As the name suggests, Scotch whisky is the whisky made in Scotland. The country is known for whisky-making, which is an ancient art here, passed down from one generation to another. In Britain, the term ‘whisky’ corresponds to Scotch whisky, unless specified otherwise. Moreover, in English speaking countries of the world, it is referred just as ‘Scotch’. However, most people do not know much about Scotch whisky and tend to be cheated by the sellers. Thus, if you're spending a lot of money on buying that barrel of rich colored Scotch whisky and still not able to savor its natural taste, all is worthless. In effect, one should exercise caution while buying Scotch and make some important observations. To know more, read the tips on how to buy Scotch whisky.

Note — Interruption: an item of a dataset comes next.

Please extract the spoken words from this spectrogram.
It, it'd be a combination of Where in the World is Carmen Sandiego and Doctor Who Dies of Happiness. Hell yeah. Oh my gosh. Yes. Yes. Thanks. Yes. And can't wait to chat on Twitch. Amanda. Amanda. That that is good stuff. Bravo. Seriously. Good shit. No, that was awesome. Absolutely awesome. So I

Tips to Buy Scotch Whisky
- While buying a Scotch whisky, look for a label that clearly states ‘Made in Scotland’ or ‘Scotch Whisky.’ Do not give in to labels that state terms like ‘Scottish Whiskey’ as they can be deceiving. The appropriate term to be used is ‘Scotch Whisky’.
- Decide which variety of whisky you want to buy as Scotch whiskies are of five types: single malt, single grain, blended (or pure or vatted), blended grain and blended Scotch whisky. The last three are blends of grains from different distilleries. However, the single malts are the most expensive.

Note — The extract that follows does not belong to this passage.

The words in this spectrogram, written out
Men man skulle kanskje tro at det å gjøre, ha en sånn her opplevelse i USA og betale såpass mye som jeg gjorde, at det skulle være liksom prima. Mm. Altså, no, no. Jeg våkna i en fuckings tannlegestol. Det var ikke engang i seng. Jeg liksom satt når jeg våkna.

- Another thing that should be considered is the region of origin. Scotland comprises of six Scotch - producing regions, which have their own traditional methods of making whisky. The authentic regions, which are usually listed on the label are, Lowland, Highland (Dalmore, Aberfeldy), Speyside (Glenfiddich, the Glenlivet), the Islands (Orkney), Campbeltown (Glengyle, Glen Scotia) and Islay (Bruichladdich, Bunnahabhain). Beware of any other region mentioned on the label.
- Another way of checking the authenticity is by tasting the whisky. You can compare a variety of whiskies by their flavors, which correspond to the age of whisky, depending on different amounts of time. Majority of whiskies are aged for a minimum of eight years, while some are aged for even more. However, though a whisky is aged for a long time, it doesn't authenticate its quality.
- Color is yet another factor, which should be noted while tasting different whiskies. The ones aged in old sherry barrels are usually darker whereas those aged in recycled bourbon barrels tend to be lighter.